### Problem to solve
Restate every record exactly as it is written, while omitting the pictures it holds.

### Records supplied
○ ○ ○ ○
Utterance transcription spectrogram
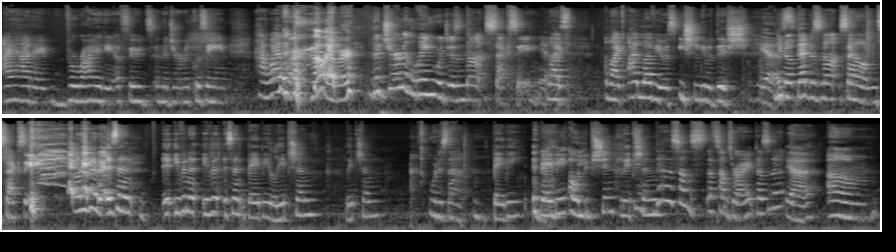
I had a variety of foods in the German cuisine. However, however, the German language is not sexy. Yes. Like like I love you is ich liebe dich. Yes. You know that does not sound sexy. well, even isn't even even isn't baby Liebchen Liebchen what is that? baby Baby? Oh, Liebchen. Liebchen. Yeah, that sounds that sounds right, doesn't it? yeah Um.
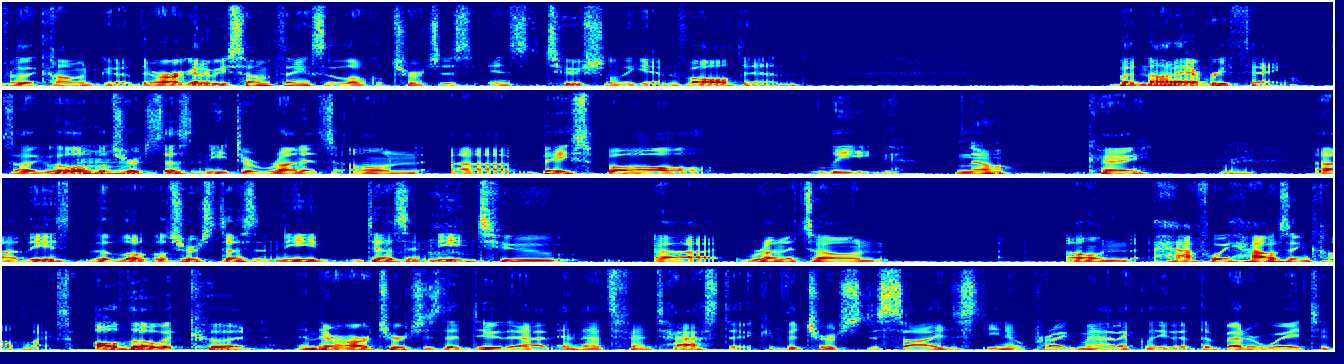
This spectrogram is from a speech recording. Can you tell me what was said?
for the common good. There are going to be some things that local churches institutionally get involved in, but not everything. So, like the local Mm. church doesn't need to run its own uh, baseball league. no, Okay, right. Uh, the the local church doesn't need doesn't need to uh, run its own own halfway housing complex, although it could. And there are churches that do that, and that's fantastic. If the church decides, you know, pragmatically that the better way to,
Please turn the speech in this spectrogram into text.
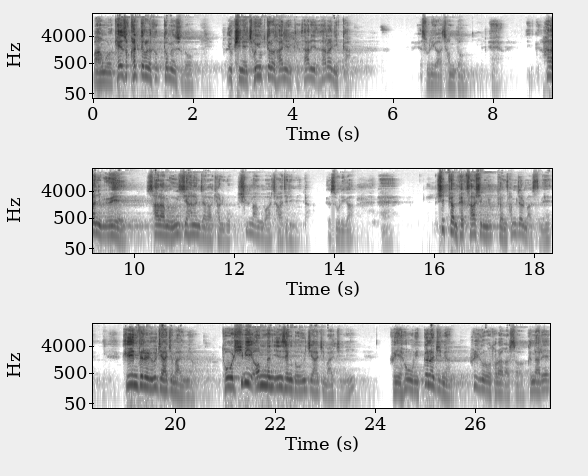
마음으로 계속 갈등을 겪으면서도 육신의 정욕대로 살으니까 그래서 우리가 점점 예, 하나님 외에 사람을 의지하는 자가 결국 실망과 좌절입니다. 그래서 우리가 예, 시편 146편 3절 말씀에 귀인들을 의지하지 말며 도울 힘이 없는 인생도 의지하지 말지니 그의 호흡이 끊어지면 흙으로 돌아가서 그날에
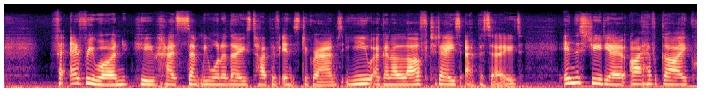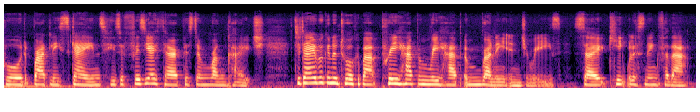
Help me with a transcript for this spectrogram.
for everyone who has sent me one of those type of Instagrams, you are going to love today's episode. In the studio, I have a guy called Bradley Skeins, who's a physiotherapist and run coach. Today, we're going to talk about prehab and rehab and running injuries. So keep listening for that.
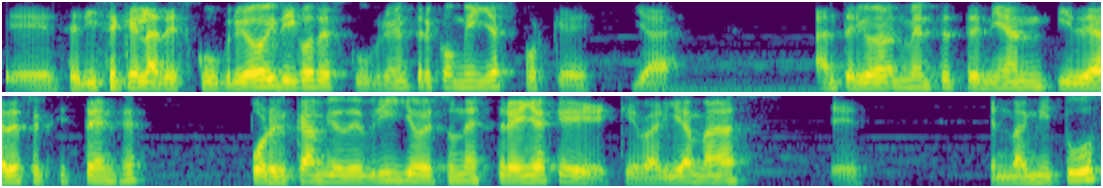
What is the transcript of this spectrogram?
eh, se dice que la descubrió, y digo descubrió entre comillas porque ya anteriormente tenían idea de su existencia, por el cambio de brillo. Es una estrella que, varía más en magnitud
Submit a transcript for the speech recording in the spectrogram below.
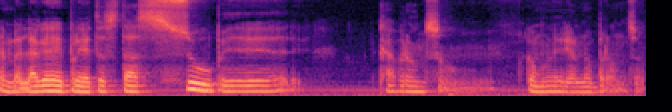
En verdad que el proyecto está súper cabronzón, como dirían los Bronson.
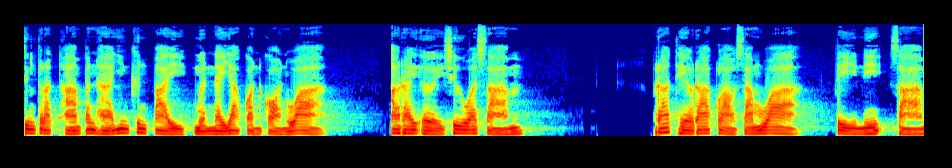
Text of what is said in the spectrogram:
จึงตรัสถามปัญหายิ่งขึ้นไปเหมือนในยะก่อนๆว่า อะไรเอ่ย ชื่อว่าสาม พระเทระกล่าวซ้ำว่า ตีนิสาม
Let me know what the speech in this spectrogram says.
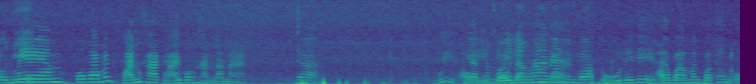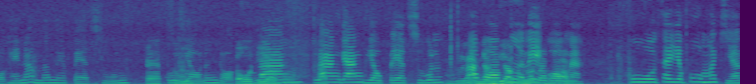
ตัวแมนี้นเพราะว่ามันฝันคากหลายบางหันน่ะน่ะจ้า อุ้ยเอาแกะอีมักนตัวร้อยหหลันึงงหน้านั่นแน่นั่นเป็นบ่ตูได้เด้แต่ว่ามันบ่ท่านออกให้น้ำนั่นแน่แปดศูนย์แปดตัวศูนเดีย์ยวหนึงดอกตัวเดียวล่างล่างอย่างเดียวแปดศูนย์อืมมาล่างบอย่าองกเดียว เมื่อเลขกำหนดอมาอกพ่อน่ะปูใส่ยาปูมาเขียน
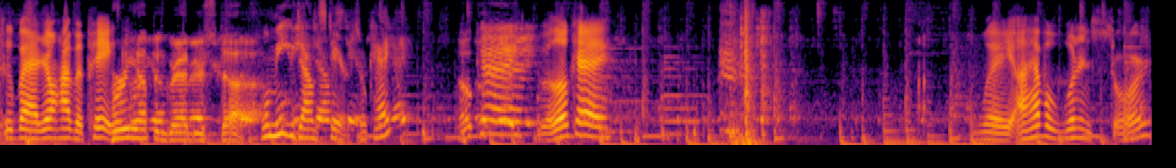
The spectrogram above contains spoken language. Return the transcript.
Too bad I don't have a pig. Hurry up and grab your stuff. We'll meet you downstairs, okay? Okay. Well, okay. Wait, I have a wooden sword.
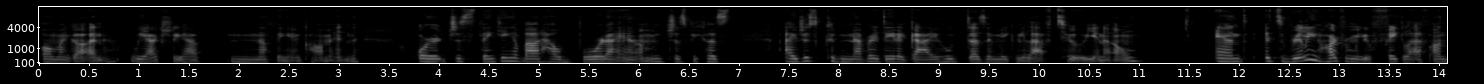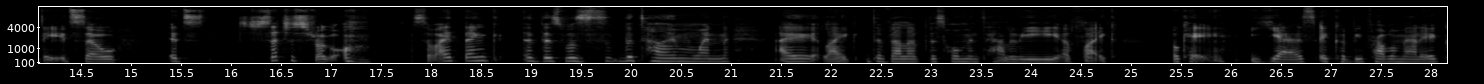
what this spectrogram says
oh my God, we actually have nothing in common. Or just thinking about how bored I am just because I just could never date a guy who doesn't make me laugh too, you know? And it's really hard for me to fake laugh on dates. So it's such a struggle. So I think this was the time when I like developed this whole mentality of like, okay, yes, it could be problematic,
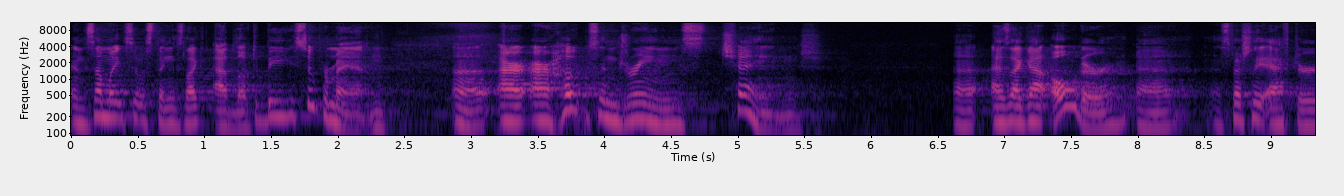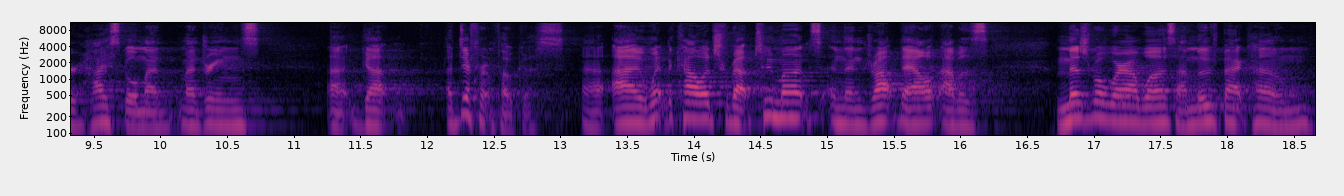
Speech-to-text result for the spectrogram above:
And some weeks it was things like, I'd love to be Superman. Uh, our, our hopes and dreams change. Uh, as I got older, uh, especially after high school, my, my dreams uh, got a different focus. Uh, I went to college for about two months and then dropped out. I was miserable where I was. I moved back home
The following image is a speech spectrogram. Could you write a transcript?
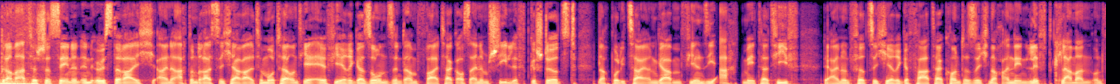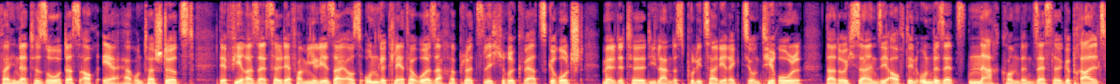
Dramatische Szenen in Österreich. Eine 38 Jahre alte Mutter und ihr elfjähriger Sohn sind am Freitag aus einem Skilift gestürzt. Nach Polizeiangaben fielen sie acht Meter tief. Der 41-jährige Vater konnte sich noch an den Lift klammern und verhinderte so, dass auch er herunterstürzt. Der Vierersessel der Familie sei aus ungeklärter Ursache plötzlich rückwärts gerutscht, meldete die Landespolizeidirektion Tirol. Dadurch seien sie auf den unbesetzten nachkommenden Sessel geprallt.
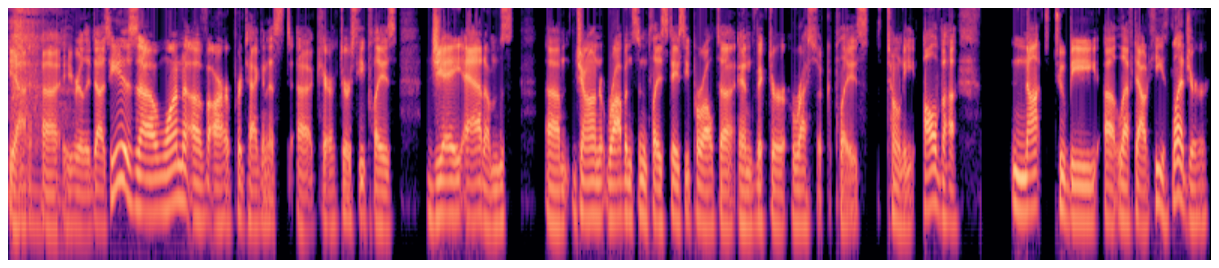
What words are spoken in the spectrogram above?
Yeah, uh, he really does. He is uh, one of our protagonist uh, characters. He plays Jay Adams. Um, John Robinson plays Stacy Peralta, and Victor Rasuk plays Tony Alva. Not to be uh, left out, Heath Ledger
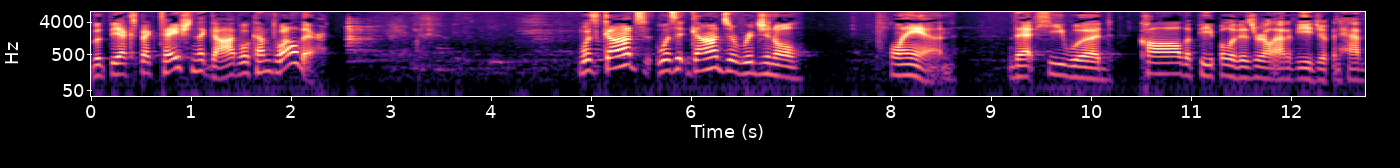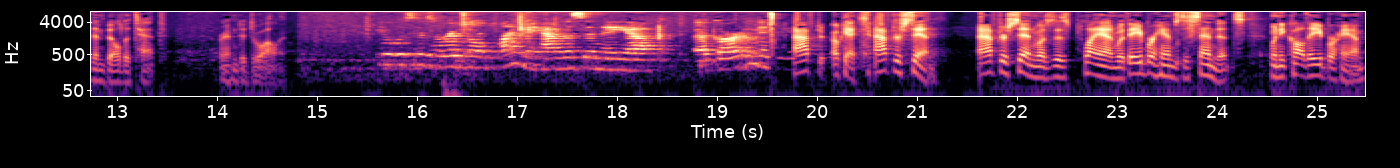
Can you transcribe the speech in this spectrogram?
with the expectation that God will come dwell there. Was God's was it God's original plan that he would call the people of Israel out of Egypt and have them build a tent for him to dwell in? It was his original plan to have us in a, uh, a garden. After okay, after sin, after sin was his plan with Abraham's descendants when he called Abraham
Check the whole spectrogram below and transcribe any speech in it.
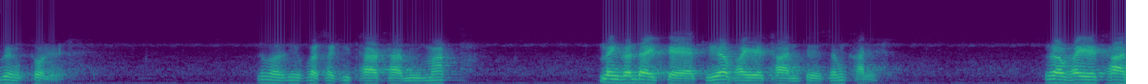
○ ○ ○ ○
### Task result
Utterance transcription spectrogram
I had a variety of foods in the German cuisine. However, however, the German language is not sexy. Yes. Like like I love you is ich liebe dich. Yes. You know that does not sound sexy. well, even isn't even even isn't baby Liebchen Liebchen what is that? baby Baby? Oh, Liebchen. Liebchen. Yeah, that sounds that sounds right, doesn't it? yeah Um.
This spectrogram is from a speech recording. Can you tell me what was said?
for the common good. There are going to be some things that local churches institutionally get involved in, but not everything. So, like the local Mm. church doesn't need to run its own uh, baseball league. no, Okay, right. Uh, the the local church doesn't need doesn't need to uh, run its own own halfway housing complex, although it could. And there are churches that do that, and that's fantastic. If the church decides, you know, pragmatically that the better way to,
Please turn the speech in this spectrogram into text.
마음으로 계속 갈등을 겪으면서도 육신의 정욕대로 살으니까 그래서 우리가 점점 예, 하나님 외에 사람을 의지하는 자가 결국 실망과 좌절입니다. 그래서 우리가 예, 시편 146편 3절 말씀에 귀인들을 의지하지 말며 도울 힘이 없는 인생도 의지하지 말지니 그의 호흡이 끊어지면 흙으로 돌아가서 그날에
Help me with a transcript for this spectrogram.
for everyone who has sent me one of those type of Instagrams, you are going to love today's episode. In the studio, I have a guy called Bradley Skeins, who's a physiotherapist and run coach. Today, we're going to talk about prehab and rehab and running injuries. So keep listening for that.
What is the transcript of this spectrogram?
eh, se dice que la descubrió, y digo descubrió entre comillas porque ya anteriormente tenían idea de su existencia, por el cambio de brillo. Es una estrella que, varía más en magnitud
Submit a transcript for the speech recording in the spectrogram below.
En verdad que el proyecto está súper cabronzón, como dirían los Bronson.
Text of what is said in the spectrogram:
จึงตรัสถามปัญหายิ่งขึ้นไปเหมือนในยะก่อนๆว่า อะไรเอ่ย ชื่อว่าสาม พระเทระกล่าวซ้ำว่า ตีนิสาม
Let me know what the speech in this spectrogram says.
ตัวแมนี้นเพราะว่ามันฝันคากหลายบางหันน่ะน่ะจ้า อุ้ยเอาแกะอีมักนตัวร้อยหหลันึงงหน้านั่นแน่นั่นเป็นบ่ตูได้เด้แต่ว่ามันบ่ท่านออกให้น้ำนั่นแน่แปดศูนย์แปดตัวศูนเดีย์ยวหนึงดอกตัวเดียวล่างล่างอย่างเดียวแปดศูนย์อืมมาล่างบอย่าองกเดียว เมื่อเลขกำหนดอมาอกพ่อน่ะปูใส่ยาปูมาเขียน
The spectrogram above contains spoken language. Return the transcript.
Too bad I don't have a pig. Hurry up and grab your stuff. We'll meet you downstairs, okay? Okay. Well, okay. Wait, I have a wooden sword.
what this spectrogram says
oh my God, we actually have nothing in common. Or just thinking about how bored I am just because I just could never date a guy who doesn't make me laugh too, you know? And it's really hard for me to fake laugh on dates. So it's such a struggle. So I think this was the time when I like developed this whole mentality of like, okay, yes, it could be problematic,
Speech-to-text result for the spectrogram above:
And some weeks it was things like, I'd love to be Superman. Uh, our, our hopes and dreams change. Uh, as I got older, uh, especially after high school, my, my dreams uh, got a different focus. Uh, I went to college for about two months and then dropped out. I was miserable where I was. I moved back home
The following image is a speech spectrogram. Could you write a transcript?
Dramatische Szenen in Österreich. Eine 38 Jahre alte Mutter und ihr elfjähriger Sohn sind am Freitag aus einem Skilift gestürzt. Nach Polizeiangaben fielen sie acht Meter tief. Der 41-jährige Vater konnte sich noch an den Lift klammern und verhinderte so, dass auch er herunterstürzt. Der Vierersessel der Familie sei aus ungeklärter Ursache plötzlich rückwärts gerutscht, meldete die Landespolizeidirektion Tirol. Dadurch seien sie auf den unbesetzten nachkommenden Sessel geprallt.
What words are spoken in the spectrogram above?
Yeah, uh, he really does. He is uh, one of our protagonist uh, characters. He plays Jay Adams. Um, John Robinson plays Stacy Peralta, and Victor Rasuk plays Tony Alva. Not to be uh, left out, Heath Ledger
Can you transcribe the speech in this spectrogram?
with the expectation that God will come dwell there. Was God's was it God's original plan that he would call the people of Israel out of Egypt and have them build a tent for him to dwell in? It was his original plan to have us in a, uh, a garden. After okay, after sin, after sin was his plan with Abraham's descendants when he called Abraham
Check the whole spectrogram below and transcribe any speech in it.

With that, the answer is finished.